In the records below, find the line with "A recording is", then copy each line exactly until you have copied the line with "I want to know". Leave any picture out.

**GIVEN DATA:**
※
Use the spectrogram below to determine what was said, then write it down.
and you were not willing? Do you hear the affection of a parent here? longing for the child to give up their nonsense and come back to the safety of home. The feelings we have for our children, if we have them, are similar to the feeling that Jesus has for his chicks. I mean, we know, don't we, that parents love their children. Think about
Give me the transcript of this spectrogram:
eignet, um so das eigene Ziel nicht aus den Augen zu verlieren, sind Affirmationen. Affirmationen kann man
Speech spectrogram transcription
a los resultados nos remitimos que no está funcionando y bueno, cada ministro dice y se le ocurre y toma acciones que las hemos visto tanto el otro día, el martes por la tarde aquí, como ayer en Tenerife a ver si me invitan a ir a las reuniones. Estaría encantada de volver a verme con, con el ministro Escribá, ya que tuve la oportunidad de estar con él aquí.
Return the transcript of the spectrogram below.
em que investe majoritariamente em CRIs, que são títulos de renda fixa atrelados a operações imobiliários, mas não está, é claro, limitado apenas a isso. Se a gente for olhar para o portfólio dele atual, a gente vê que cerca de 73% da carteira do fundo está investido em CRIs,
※
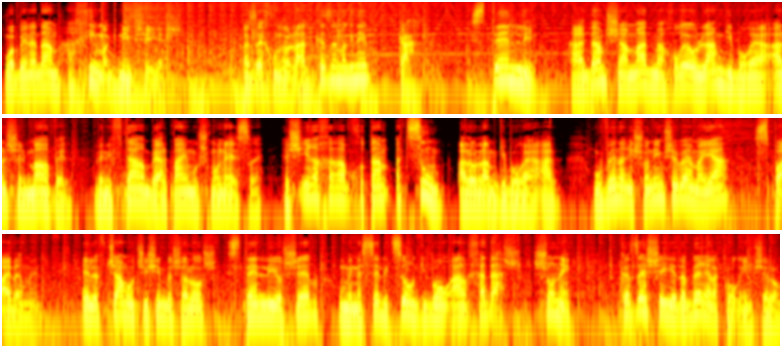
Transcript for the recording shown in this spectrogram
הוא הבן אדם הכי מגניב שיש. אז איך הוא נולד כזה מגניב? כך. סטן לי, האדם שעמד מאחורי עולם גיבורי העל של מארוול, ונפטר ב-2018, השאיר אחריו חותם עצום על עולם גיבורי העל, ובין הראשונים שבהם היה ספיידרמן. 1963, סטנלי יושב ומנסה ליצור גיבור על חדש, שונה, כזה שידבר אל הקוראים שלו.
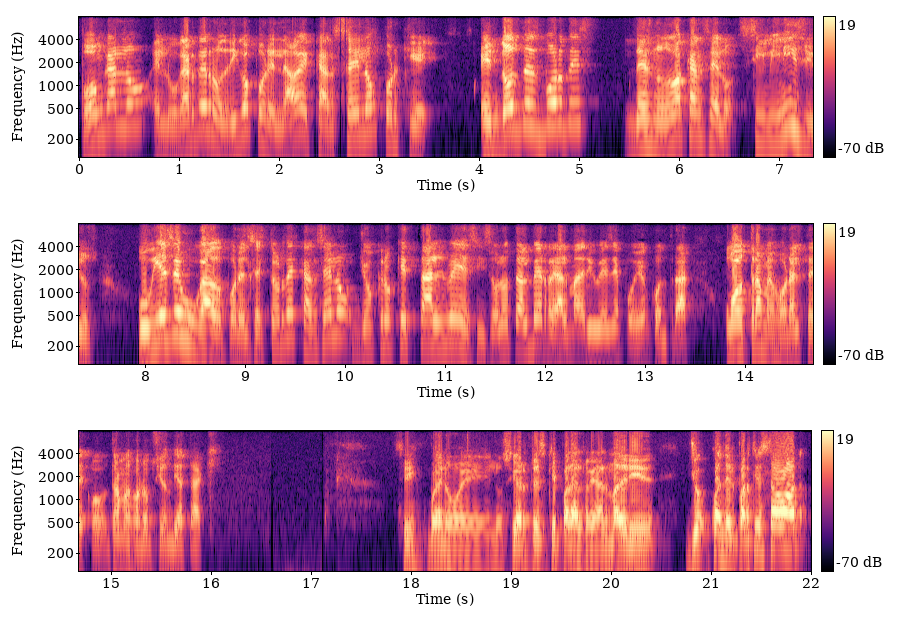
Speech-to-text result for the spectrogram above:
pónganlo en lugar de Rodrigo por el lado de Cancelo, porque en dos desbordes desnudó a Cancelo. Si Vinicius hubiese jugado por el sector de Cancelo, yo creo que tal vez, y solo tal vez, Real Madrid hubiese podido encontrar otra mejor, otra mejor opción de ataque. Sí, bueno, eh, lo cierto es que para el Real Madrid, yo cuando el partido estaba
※
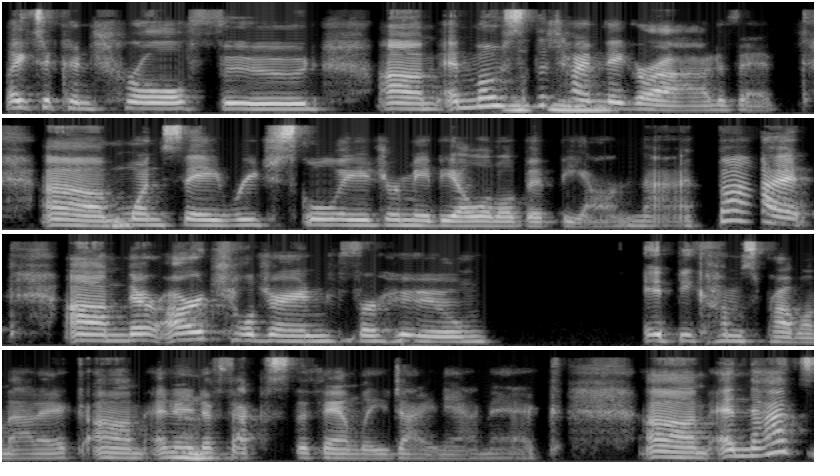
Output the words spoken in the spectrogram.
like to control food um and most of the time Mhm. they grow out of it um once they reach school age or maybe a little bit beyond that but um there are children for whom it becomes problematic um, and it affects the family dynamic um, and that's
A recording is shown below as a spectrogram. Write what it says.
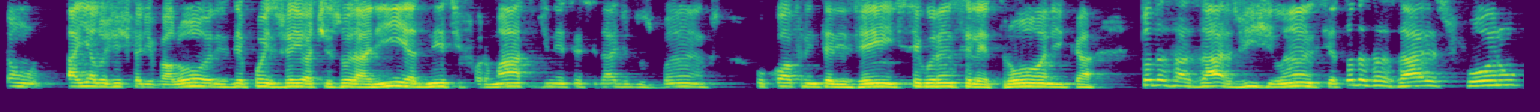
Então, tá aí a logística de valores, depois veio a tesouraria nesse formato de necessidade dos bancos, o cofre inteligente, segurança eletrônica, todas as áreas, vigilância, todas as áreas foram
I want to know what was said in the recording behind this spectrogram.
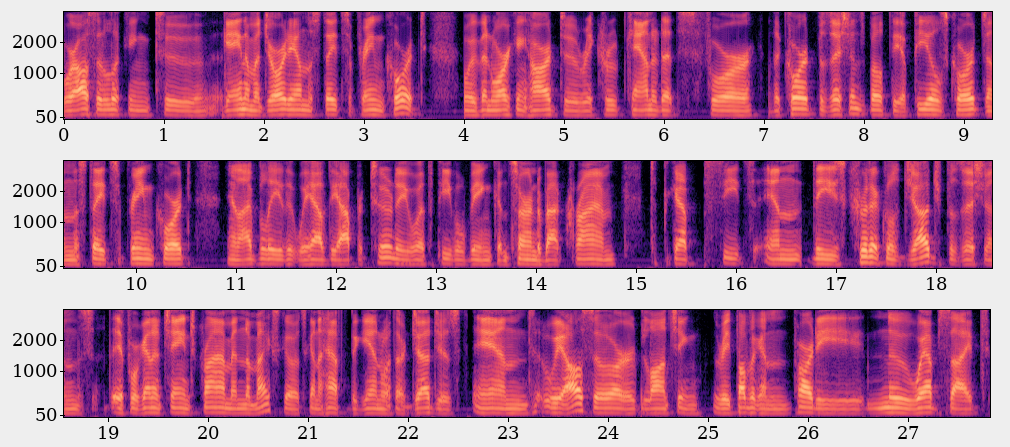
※
**RESPONSE TO THE TASK:**
A recording is shown below as a spectrogram. Write what it says.
Então, tá aí a logística de valores, depois veio a tesouraria nesse formato de necessidade dos bancos, o cofre inteligente, segurança eletrônica, todas as áreas, vigilância, todas as áreas foram
I want to know what was said in the recording behind this spectrogram.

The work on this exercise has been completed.